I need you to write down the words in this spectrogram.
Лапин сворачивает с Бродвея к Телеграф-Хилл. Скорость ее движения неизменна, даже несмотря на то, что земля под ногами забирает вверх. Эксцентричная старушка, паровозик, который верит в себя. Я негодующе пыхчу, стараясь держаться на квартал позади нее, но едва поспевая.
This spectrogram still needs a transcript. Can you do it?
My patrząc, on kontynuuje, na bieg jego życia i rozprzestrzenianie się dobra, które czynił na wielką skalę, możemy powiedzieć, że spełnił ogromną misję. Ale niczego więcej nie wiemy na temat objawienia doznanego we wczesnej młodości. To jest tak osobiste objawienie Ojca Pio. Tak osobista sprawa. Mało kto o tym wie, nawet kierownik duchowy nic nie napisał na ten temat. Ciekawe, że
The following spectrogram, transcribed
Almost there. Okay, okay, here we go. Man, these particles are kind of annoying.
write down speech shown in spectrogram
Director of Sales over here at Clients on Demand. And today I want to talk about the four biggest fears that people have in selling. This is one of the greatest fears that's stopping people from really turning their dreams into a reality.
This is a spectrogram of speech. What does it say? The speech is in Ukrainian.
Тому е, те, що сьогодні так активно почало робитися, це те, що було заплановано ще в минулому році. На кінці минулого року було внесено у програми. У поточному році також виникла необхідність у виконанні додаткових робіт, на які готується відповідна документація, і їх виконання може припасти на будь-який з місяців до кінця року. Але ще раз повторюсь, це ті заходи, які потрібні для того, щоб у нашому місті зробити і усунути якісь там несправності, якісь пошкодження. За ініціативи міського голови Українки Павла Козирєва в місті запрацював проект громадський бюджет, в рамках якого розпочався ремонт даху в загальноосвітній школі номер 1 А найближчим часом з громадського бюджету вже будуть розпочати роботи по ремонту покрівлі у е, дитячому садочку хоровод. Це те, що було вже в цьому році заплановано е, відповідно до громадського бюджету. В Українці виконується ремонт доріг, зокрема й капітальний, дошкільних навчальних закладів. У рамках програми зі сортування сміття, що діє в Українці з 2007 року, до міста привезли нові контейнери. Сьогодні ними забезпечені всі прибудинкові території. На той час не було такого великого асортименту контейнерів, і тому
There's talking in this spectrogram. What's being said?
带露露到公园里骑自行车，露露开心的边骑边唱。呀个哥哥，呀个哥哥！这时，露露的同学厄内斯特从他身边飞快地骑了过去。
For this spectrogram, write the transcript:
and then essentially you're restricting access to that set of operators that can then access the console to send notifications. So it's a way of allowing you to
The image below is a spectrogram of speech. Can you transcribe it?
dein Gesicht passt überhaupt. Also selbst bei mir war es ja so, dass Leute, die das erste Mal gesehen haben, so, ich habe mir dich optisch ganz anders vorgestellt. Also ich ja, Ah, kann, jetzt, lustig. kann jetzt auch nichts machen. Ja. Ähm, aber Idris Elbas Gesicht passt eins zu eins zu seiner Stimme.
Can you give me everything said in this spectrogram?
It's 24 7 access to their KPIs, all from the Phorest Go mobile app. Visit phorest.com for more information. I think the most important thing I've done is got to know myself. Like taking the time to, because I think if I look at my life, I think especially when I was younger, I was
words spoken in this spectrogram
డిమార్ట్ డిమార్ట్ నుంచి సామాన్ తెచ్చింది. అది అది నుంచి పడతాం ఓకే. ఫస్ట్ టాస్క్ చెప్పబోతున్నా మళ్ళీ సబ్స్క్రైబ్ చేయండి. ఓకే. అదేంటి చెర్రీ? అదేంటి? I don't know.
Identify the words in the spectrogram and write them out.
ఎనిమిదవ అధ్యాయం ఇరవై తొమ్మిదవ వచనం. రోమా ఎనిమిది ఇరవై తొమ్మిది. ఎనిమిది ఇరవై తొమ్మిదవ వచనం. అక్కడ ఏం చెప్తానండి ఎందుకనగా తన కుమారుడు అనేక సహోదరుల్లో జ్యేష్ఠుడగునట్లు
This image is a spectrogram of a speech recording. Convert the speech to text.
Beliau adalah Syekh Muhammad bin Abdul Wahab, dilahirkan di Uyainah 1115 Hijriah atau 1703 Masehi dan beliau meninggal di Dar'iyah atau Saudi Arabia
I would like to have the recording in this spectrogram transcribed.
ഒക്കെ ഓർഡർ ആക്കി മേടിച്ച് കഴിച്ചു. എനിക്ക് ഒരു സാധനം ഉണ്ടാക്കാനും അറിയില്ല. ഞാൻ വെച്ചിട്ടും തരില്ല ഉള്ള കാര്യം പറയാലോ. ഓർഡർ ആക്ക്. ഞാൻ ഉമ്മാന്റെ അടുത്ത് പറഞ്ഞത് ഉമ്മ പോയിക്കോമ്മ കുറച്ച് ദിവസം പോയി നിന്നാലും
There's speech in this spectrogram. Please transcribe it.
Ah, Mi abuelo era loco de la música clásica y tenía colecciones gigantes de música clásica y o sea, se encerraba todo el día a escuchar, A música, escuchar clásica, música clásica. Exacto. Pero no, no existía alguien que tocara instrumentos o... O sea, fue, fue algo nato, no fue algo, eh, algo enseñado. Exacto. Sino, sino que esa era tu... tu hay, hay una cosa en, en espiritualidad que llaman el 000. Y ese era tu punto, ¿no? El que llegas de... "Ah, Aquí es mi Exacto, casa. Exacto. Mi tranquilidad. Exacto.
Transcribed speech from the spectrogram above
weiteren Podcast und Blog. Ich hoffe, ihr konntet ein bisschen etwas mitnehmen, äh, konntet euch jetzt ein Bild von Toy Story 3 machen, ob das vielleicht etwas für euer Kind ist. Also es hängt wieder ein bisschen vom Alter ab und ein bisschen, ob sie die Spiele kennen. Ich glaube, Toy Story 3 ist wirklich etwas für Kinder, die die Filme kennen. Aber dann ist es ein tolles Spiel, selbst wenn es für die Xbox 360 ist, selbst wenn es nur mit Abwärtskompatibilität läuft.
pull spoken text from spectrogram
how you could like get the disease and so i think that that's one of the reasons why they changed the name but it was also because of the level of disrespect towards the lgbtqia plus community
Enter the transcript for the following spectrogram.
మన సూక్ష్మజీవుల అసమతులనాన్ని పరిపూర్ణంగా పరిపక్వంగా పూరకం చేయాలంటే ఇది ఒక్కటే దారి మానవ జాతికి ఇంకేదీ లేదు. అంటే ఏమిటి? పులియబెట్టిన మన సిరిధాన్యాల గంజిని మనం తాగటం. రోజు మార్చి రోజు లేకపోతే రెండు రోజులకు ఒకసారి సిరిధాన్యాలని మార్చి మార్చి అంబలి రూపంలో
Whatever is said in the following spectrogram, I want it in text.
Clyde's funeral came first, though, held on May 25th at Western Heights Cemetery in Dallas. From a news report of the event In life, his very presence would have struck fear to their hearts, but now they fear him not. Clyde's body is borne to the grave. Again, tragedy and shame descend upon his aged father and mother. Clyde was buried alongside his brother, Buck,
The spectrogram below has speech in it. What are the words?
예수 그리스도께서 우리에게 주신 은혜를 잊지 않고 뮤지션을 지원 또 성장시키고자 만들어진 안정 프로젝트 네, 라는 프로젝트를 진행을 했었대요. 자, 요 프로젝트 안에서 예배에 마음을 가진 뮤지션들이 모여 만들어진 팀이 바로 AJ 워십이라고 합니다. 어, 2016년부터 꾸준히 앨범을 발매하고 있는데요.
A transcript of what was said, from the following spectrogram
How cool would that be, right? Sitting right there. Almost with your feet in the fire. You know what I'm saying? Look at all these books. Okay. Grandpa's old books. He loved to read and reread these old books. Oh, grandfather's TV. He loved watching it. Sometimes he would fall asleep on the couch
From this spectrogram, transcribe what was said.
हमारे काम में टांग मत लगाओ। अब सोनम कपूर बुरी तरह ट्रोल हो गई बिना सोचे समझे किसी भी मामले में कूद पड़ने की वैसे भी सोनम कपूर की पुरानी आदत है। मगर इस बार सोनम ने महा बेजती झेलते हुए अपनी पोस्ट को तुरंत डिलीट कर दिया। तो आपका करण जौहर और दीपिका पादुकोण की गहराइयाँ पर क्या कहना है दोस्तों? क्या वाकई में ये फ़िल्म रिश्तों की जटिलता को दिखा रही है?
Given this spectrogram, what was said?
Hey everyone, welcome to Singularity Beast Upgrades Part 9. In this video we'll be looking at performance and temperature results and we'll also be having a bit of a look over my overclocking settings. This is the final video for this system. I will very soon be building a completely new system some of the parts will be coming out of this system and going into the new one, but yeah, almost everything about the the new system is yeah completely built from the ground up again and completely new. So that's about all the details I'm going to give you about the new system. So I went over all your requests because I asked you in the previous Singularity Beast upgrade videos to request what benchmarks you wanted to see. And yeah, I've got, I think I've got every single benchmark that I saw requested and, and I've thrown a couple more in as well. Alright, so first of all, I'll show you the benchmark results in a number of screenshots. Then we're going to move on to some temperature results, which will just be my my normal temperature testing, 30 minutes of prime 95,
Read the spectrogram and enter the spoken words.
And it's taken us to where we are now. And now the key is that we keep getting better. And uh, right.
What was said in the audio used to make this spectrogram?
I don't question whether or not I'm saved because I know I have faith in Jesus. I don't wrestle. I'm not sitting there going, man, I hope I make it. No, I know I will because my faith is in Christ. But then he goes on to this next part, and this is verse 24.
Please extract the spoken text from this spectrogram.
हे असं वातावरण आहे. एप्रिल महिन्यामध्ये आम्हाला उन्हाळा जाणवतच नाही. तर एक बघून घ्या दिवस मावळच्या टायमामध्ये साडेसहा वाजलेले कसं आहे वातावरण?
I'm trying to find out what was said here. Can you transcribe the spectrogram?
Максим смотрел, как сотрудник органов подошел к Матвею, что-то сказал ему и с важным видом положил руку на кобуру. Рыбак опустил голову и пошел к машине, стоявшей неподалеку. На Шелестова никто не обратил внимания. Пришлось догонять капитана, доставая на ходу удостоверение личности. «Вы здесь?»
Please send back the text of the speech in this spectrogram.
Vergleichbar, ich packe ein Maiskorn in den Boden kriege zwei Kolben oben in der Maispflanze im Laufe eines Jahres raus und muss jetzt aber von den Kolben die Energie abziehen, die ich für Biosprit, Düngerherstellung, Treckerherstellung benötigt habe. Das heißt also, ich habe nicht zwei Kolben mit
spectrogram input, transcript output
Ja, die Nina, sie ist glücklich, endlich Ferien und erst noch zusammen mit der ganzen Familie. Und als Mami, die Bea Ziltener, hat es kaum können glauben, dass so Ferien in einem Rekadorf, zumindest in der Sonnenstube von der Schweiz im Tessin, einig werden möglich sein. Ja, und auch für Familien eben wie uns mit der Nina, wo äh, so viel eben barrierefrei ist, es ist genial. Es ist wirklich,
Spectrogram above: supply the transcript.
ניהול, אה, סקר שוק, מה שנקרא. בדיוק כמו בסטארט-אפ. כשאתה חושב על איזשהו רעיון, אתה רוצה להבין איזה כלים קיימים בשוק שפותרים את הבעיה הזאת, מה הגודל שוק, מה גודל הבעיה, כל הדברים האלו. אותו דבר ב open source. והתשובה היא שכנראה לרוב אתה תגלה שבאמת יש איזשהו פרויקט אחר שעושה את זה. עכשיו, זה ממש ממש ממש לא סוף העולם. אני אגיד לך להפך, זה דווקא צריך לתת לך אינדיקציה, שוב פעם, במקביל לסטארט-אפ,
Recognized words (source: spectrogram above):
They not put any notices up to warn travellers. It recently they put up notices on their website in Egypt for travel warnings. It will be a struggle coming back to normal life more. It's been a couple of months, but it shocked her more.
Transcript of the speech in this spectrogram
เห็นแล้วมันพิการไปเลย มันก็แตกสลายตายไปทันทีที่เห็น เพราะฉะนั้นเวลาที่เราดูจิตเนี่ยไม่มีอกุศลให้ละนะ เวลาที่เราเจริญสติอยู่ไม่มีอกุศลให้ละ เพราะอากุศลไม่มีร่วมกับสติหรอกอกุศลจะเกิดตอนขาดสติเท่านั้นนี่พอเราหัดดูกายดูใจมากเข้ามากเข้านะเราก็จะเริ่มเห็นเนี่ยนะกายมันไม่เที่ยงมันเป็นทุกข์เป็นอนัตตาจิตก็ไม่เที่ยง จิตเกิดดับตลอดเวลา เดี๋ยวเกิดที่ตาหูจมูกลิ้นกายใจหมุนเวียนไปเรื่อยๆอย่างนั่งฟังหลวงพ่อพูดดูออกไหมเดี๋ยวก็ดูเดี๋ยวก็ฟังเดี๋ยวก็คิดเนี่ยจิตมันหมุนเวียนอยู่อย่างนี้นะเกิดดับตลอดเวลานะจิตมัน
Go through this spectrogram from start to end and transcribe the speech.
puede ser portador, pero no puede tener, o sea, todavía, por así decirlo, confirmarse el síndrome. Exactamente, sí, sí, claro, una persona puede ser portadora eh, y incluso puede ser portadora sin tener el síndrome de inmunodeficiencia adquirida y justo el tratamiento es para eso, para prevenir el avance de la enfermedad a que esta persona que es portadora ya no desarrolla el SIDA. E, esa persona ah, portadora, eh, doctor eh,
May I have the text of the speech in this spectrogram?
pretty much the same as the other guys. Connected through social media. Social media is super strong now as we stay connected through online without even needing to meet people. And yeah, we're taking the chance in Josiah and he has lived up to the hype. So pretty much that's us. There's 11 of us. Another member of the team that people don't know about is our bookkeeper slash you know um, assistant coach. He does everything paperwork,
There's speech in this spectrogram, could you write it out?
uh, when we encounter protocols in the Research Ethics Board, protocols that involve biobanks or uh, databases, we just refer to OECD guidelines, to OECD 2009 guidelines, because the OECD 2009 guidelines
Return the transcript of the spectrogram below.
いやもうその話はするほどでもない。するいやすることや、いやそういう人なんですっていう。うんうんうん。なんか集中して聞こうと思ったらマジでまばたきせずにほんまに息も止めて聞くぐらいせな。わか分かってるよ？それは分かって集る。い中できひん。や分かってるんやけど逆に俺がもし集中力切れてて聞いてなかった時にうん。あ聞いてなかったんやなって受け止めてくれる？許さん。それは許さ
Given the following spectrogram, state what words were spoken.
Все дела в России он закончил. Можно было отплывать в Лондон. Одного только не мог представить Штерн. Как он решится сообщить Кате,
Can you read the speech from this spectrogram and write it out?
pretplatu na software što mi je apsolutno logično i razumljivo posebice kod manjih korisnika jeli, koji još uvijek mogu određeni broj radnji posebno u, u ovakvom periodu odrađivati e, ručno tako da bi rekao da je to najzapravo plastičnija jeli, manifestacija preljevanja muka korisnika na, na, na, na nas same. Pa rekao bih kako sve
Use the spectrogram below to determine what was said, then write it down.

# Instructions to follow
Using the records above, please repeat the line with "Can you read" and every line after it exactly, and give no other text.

# Finished exercise
Can you read the speech from this spectrogram and write it out?
pretplatu na software što mi je apsolutno logično i razumljivo posebice kod manjih korisnika jeli, koji još uvijek mogu određeni broj radnji posebno u, u ovakvom periodu odrađivati e, ručno tako da bi rekao da je to najzapravo plastičnija jeli, manifestacija preljevanja muka korisnika na, na, na, na nas same. Pa rekao bih kako sve
Use the spectrogram below to determine what was said, then write it down.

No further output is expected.